Iris is attracted to Jude right away, and I can’t blame her if Jude’s arms and shoulders are even half as good as I ended up picturing. (This is where I want to put a gif of Emily Blunt doing an upward dog in Edge of Tomorrow and I’m kind of mad that it’s not on giphy anymore.) Jude resists her attraction far longer than Iris, which is understandable given the trauma she’s been through (yes, the CW is about her). However, and this is one of my other issues with the book, at some point it just feels like a switch is flipped and Jude doesn’t fight it anymore. I don’t know for sure why she stopped resisting it and I feel like that would have been more satisfying if it were explored more.
Shana: You’re right, but I will forgive a plot hole for a girl on a motorcycle. Iris couldn’t resist it, and neither could I.
What did you think of Jude’s hair? I was very confused by the conflicting descriptions of it as a “below her chin in a bob,” and “like a lesbian James Dean.” I consider myself a connoisseur of queer haircuts, but these two things do not go together for me. I decided to imagine Jude’s hair as a 1990s River Phoenix-inspired undercut, for my own pleasure.
Tara: Great point! Pompadours and bobs are VERY different! Honestly, I was too distracted by the whole arms thing to think much about her hair though…
Shana: Watching them start to fall for one another in alternate POV chapters was very satisfying. I enjoyed Iris’s goofiness as she tried, unsuccessfully, to hide her crush on Jude. My heart overflowed with squee. I just wanted to squeeze their cheeks, and tell them to kiss already.
Iris’s parents provided some comic relief, especially their gentle matchmaking that made my heart sing. I found them very supportive of Iris, even as they’re figuring out how to treat her as a grown-up. Navigating adulting with your parents is hard, and I thought The Girl Next Door handled it with nuance.
Tara: Can we also talk about Iris’s dad, Kevin, and how freaking cute he is? He’s home full time with a permanent back injury, so he gets stacks of books from the library all the time. I loved seeing Iris’s surprise when she picks one of them up and it’s an f/f YA retelling of Cinderella. Go Kevin!

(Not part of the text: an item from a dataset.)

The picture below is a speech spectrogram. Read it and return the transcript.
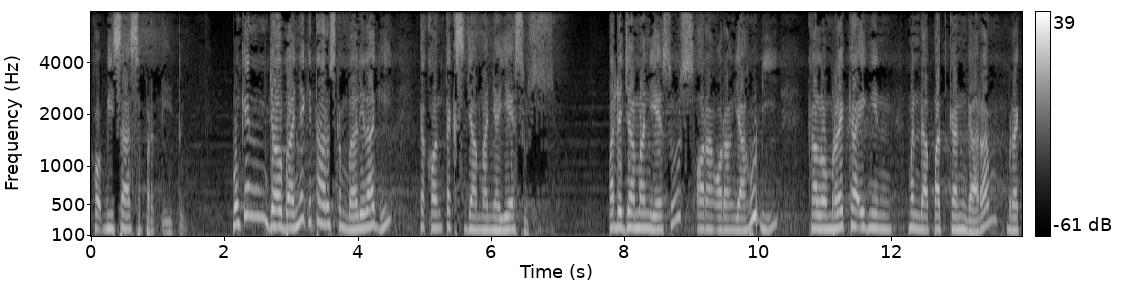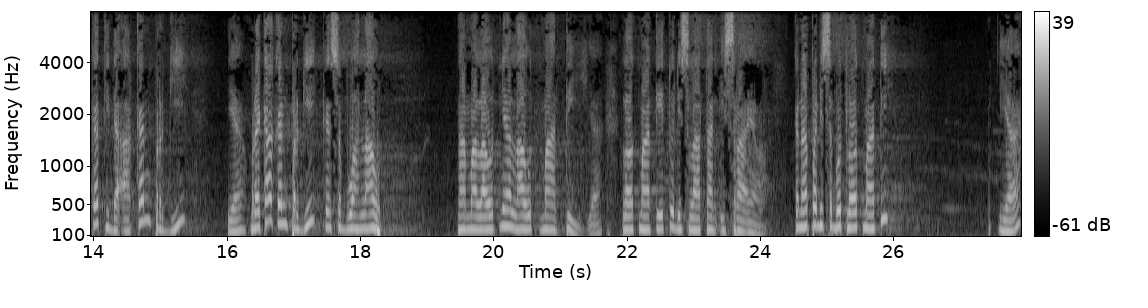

I also appreciated that the book delivers gentle moments of humour every so often. My favourite example is near the end, when Iris’s boss sees her and Jude on Jude’s motorcycle:

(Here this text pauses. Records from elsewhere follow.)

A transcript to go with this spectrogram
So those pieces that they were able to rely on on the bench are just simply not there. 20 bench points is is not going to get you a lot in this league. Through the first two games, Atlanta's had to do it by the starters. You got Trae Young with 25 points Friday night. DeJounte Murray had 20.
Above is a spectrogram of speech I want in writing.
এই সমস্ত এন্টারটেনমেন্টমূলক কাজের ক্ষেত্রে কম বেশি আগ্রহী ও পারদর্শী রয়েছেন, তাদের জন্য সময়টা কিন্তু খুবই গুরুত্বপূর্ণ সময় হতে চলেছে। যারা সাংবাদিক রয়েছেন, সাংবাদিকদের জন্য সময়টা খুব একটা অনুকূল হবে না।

“Welp, everyone else is going to know that I rode your motorcycle,” Iris said.
“Is that what the kids are calling it these days?” I said and she burst out laughing.

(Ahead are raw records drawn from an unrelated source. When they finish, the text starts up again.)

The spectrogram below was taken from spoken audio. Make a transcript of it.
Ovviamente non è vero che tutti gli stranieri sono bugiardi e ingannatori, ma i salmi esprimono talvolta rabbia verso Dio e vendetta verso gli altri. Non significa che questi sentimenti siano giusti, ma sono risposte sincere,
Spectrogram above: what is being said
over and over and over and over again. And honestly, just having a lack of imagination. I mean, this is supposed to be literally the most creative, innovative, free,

Shana: Iris and Jude’s playfulness was adorable. I would have liked more silliness, and fewer simplistic descriptions of their emotions. Them loving each other “more than all the drops in this entire ocean” was a low point. How was the cheese level for you? Are you going to redecorate your home with wall-to-wall inspirational quotes, like Iris did for Jude
Tara: I will not. The inspirational wall quotes thing didn’t do it for me. I don’t want to be a judgy ass about it, but that’s not my jam AT ALL. So, I may have ended up snark slacking you about it because I just couldn’t with some of the quotes.
Shana: I would give this a B-. I loved the wholesome sweetness of the love story. I was rooting hard for Iris and Jude, but the low-conflict storyline left me wanting a little more angst and a lot more plot. This reminded me of a Hallmark Channel movie with girl sex.
Tara: Honestly, I have a hard time choosing a grade for this one. I liked parts of it, but didn’t love it as much as I thought I would. On the one hand, like I mentioned above, the pacing is slower than I liked and I didn’t understand why Jude was suddenly all in with Iris. On the other, I liked that there’s a dog named Dolly Parton, the idea of Jude being so muscular really worked for me, Iris is a sweetheart, and Iris’s dad is adorable. So for me, I think this hovers around a B- too. If you’re really into smalltown romances or opposites attract, you might dig this one. If you’re not, then this may not be the book for you.